So it happened – Google put their new mobile update into play and the world of searches from a mobile changed forever. Did your business suffer from it or were you ahead of the game and had your website optimised?
Either way, now that the update is working and we are all beginning to see the results, it’s time to take stock and, with the help of London SEO company Grapefruit Marketing (www.thegrapefruit.co.uk), see what the update really meant for businesses.
Just in case you managed to miss the discussions on the new update and have a few questions about what this could mean for your rankings, here’s an overview – Google have altered how they rank websites when searched for via a smartphone based on how mobile friendly the site is. So while sites may have been top of the rankings before the update, if their site wasn’t optimized to be viewed and used on a mobile, they would vanish from those mobile search results.
This is particularly relevant when people are searching for a local business. Your car breaks down and you search for the nearest Ford garage to your location. There might be one in the next street but if their website isn’t mobile optimised and the one five miles away is, the second one will appear top of the rankings.

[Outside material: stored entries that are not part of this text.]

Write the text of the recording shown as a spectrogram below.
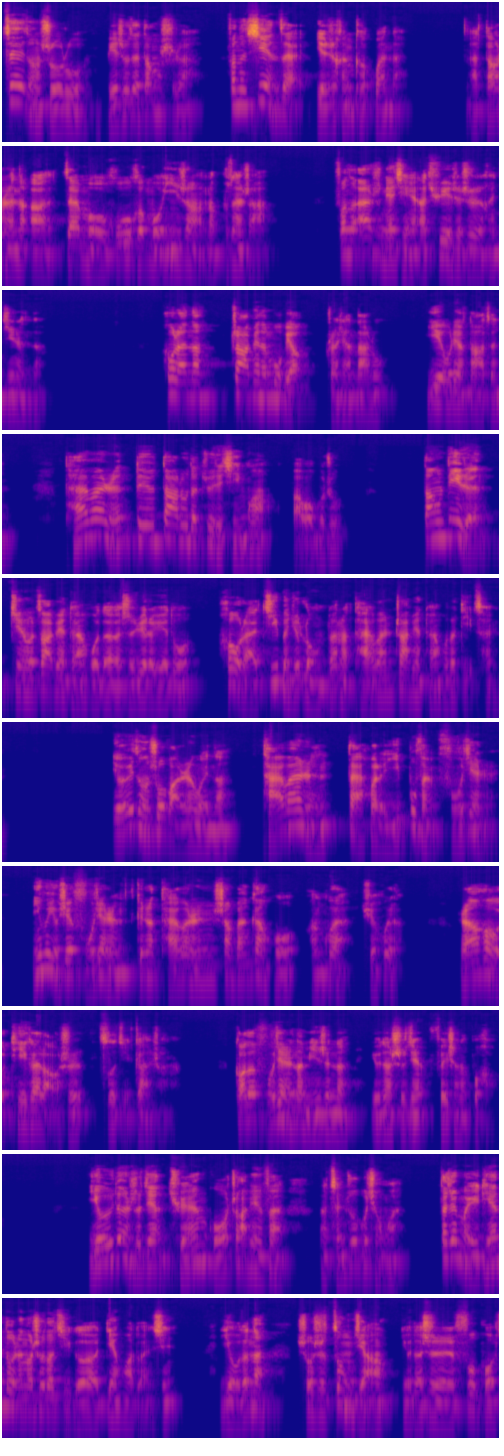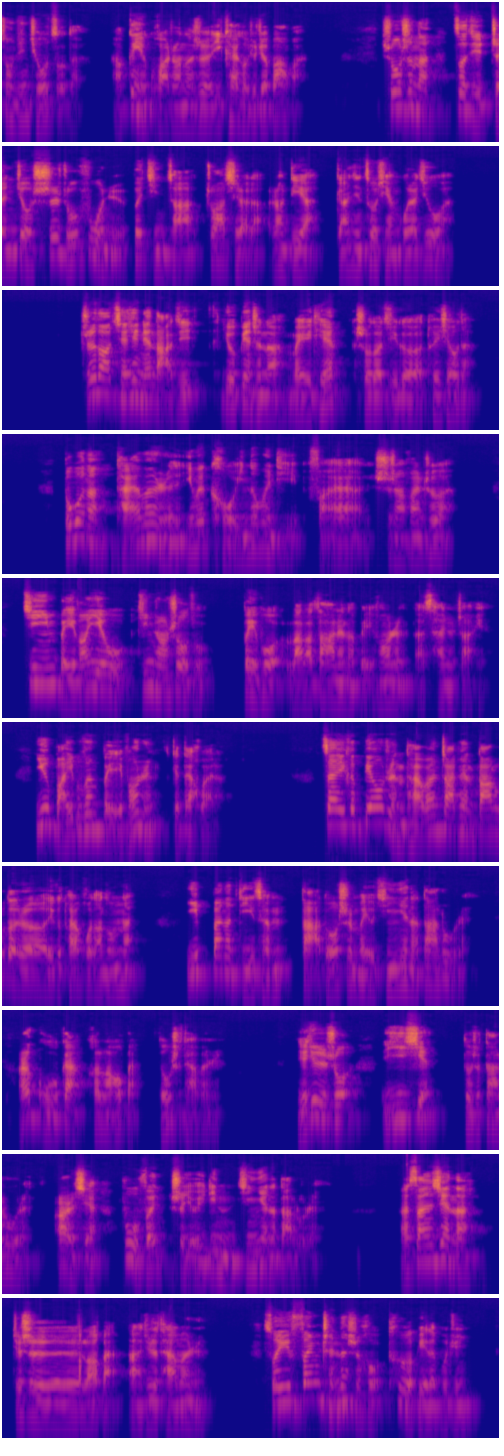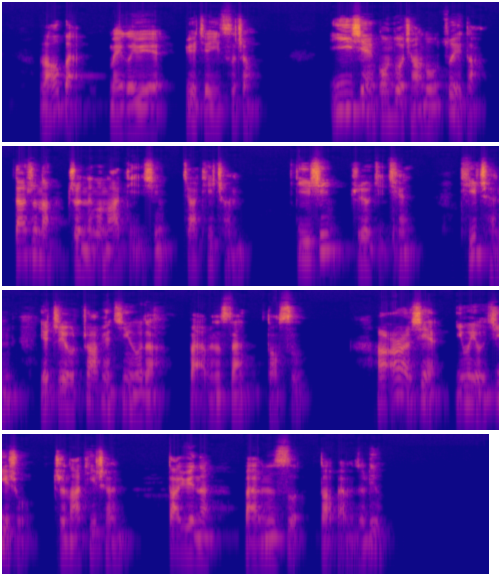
这种收入，别说在当时啊。放在现在也是很可观的啊，当然了啊，在某乎和某音上那不算啥，放在二十年前啊，确实是很惊人的。后来呢，诈骗的目标转向大陆，业务量大增，台湾人对于大陆的具体情况把握不住，当地人进入诈骗团伙的是越来越多，后来基本就垄断了台湾诈骗团伙的底层。有一种说法认为呢，台湾人带坏了一部分福建人。因为有些福建人跟着台湾人上班干活，很快学会了，然后踢开老师自己干上了，搞得福建人的名声呢有段时间非常的不好。有一段时间全国诈骗犯啊层出不穷啊，大家每天都能够收到几个电话短信，有的呢说是中奖，有的是富婆重金求子的啊，更有夸张的是一开口就叫爸爸，说是呢自己拯救失足妇女被警察抓起来了，让爹啊赶紧凑钱过来救啊。直到前些年打击，又变成了每天收到几个推销的。不过呢，台湾人因为口音的问题，反而时常翻车啊。经营北方业务经常受阻，被迫拉了大量的北方人来参与诈骗，又把一部分北方人给带坏了。在一个标准台湾诈骗大陆的一个团伙当中呢，一般的底层大多是没有经验的大陆人，而骨干和老板都是台湾人，也就是说一线。都是大陆人，二线部分是有一定经验的大陆人，而三线呢，就是老板啊，就是台湾人，所以分成的时候特别的不均。老板每个月月结一次账，一线工作强度最大，但是呢，只能够拿底薪加提成，底薪只有几千，提成也只有诈骗金额的百分之三到四，而二线因为有技术，只拿提成，大约呢百分之四到百分之六。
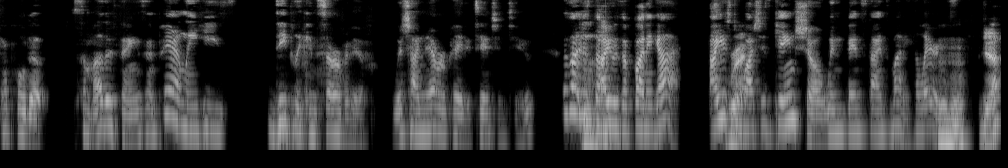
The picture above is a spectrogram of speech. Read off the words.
I pulled up some other things, and apparently he's deeply conservative, which I never paid attention to, because I just thought he was a funny guy. I used Right. to watch his game show, Win Ben Stein's Money. Hilarious. hmm Yeah.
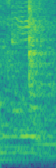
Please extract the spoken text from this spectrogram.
嬉しい。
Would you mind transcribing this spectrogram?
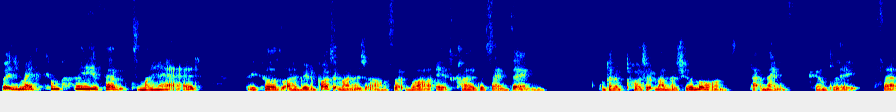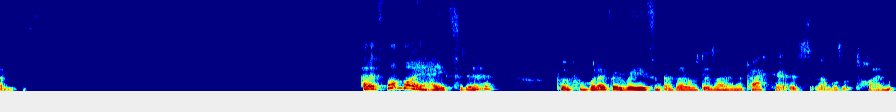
which made complete sense to my head because I've been a project manager. I was like, well, it's kind of the same thing. I'm going to project manage your lawns. That makes complete sense. And it's not that I hated it, but for whatever reason, as I was designing the package, there wasn't time.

It isn’t just local searches when you need info in a hurry that the mobile market is important for. Look at the example of Starbucks – they jumped into the mobile internet market from an early stage and as of last month, a huge 16% of their transactions in North America come from mobile, according to www.venturebeat.com meaning that this business has added around $30 billion to their profits each year.
In fact, the mobile market as a whole is now thought to account for in excess of $500 billion in sales, with some 20% of all in store transactions being influence by something on the mobile, according to www.enterpreneur.com. And industry experts think this will continue to increase – Starbucks again are expecting the proportion of sales through a mobile to increase to over 50% within the next twelve months.
And while most of us aren’t Starbucks, there are lessons to be learned for businesses of all shapes and sizes. The mobile friendly update doesn’t have to be a millstone around our necks, leading us to worry constantly about if our website meets the standard. The solution is simple – get an expert to turn their eye to the site and give it a health check. Once it is healthy for the mobile world, then the same principles apply to a normal site.
If your website isn’t mobile friendly, then the quicker than you properly remedy the problem, the better. Look at your competitors to see what they do with the mobile version of their website and use this as inspiration. Another element is to aim ads specifically at mobile customers – if it works for Amazon, then it can work for everyone on a different scale. But if you don’t look at the mobile version of your site, you could quickly be relegated to the lower pages of a search or worse, not even appear at all.